Farmers who live and work along the Missouri River got some good news recently. In late July, U.S. Army Corps of Engineers Northwestern Division commander, Brig. Gen. John McMahon, announced plans to gradually reduce water releases from the dams on the river, beginning this month.
Gradual decreases began on Aug. 1, when releases from the southernmost dam on the river at Gavin's Point were reduced to 150,000 cubic feet per second (cuffs). Gavins Point Dam has been releasing a record 160,000 cfs since early summer, causing major flooding downstream to roadways, farms and fields.
Corps of Engineers officials said in a news release that release levels from Gavins Point Dam will be stepped down 5,000 cfs daily beginning in mid-August, reaching 90,000 cfs around Aug. 27. Releases will stay at 90,000 cfs, which is still well above the previous release record of 70,000 cfs set in 1997, for approximately two weeks. Then, releases will drop 5,000 cfs every two days until reaching 40,000 cfs in late September, slightly above normal fall release levels.
"This plan allows the Corps to evacuate flood water from the reservoir system in a responsible way to prepare for the 2012 runoff season, while reducing the risk of further damages," said McMahon. It gets affected homeowners, farmers and businesses back on their properties to begin repair and recovery as quickly as possible, he said.
Last week, dams at Garrison and Oahe reached 85,000 cfs, in order to get water back within the former river channel and to begin floodplain drainage along the river at Bismarck and Pierre.

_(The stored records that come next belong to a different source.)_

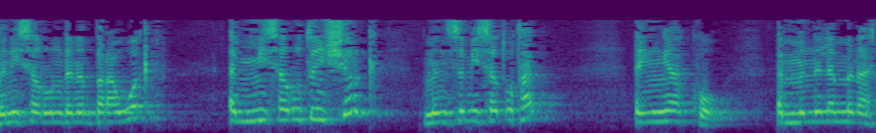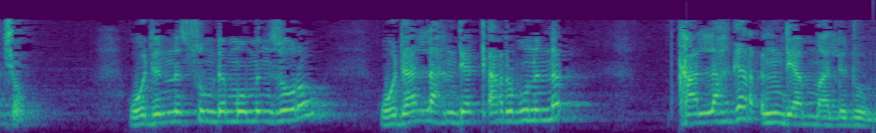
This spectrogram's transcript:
ምን ይሰሩ እንደነበር አወቅን። የሚሰሩትን ሽርክ ምን ስም ይሰጡታል? እኛ እኮ እምንለምናቸው ወደ እነሱም ደግሞ ምን ዞረው ወደ አላህ እንዲያቃርቡንና ከአላህ ጋር እንዲያማልዱን።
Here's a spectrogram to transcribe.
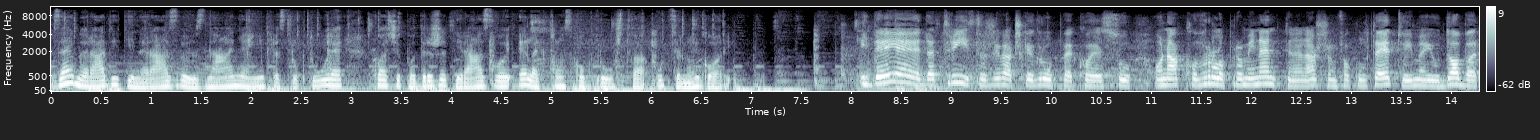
zajedno raditi na razvoju znanja i infrastrukture koja će podržati razvoj elektronskog društva u Crnoj Gori. Ideja je da tri istraživačke grupe koje su onako vrlo prominentne na našem fakultetu imaju dobar,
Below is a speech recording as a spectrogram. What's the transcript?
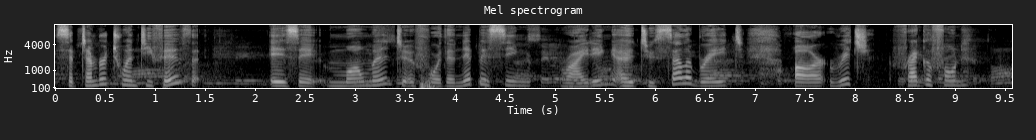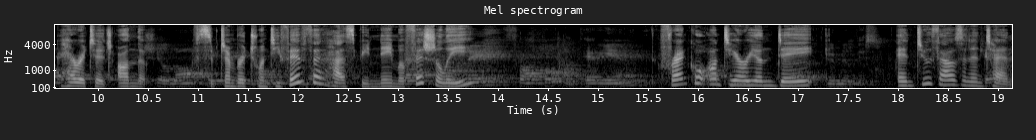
September 25th is a moment for the Nipissing riding uh, to celebrate our rich Francophone heritage. On the September 25th has been named officially Franco-Ontarian Day in 2010.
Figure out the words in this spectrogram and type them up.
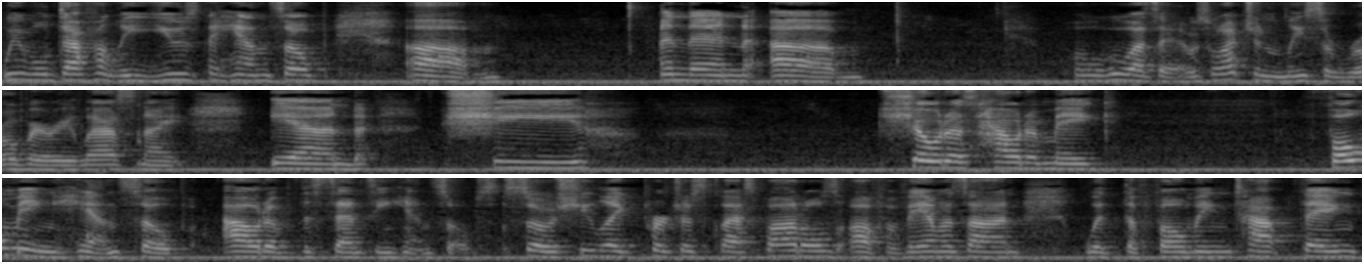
we will definitely use the hand soap. Um, and then, um, well, who was it? I was watching Lisa Roberry last night, and she showed us how to make foaming hand soap out of the Scentsy hand soaps. So she like purchased glass bottles off of Amazon with the foaming top thing,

The Corps of Engineers said that this plan will allow for inspection and repair of levees and other infrastructure in the drainage areas and will ensure adequate storage for the 2012 runoff season.
"We have already seen water inflows to the system decline and empty system flood control space increase in the past three weeks," said McMahon. "We are confident that this plan will best prepare us for the 2012 runoff season."
Holding releases from Gavins Point steady at 150,000 cfs through mid-August allows Fort Peck, Garrison and Oahe dams to move out of exclusive flood control storage, and it provides operational flexibility for the Corps to respond if significant rainfall occurs.
"It's important that we drawdown these releases with full consideration of the many risks that remain," McMahon said. "A rapid drawdown with high flows could cause extensive bank erosion and slumping in the levees, while too slow of a drawdown could leave high water on temporary and permanent levees, dams and other critical infrastructure, further increasing risks for overtopping and breaches."
The current 2012 weather forecast predicts a 66.6% chance of normal or below normal precipitation, and a 33.3% chance of wetter than normal conditions. Fall of 2011 is forecasted to be wetter than normal, according to Corps officials, and these predictions contributed to the release scheduling plan.
In the news release, the Corps of Engineers said that there is a low probability of the re-occurrence of the 2011 runoff, because it is considered a 500-year event. This past year was the highest runoff season in the 113-year history of the Corps of Engineers keeping records on the Missouri River Basin.
For more information on current release plans and daily forecasted reservoir and river information, visit the water management section on the Northwestern Division U.S. Army Corps of Engineers website at http://www.nwd-mr.usace.army.mil/rcc.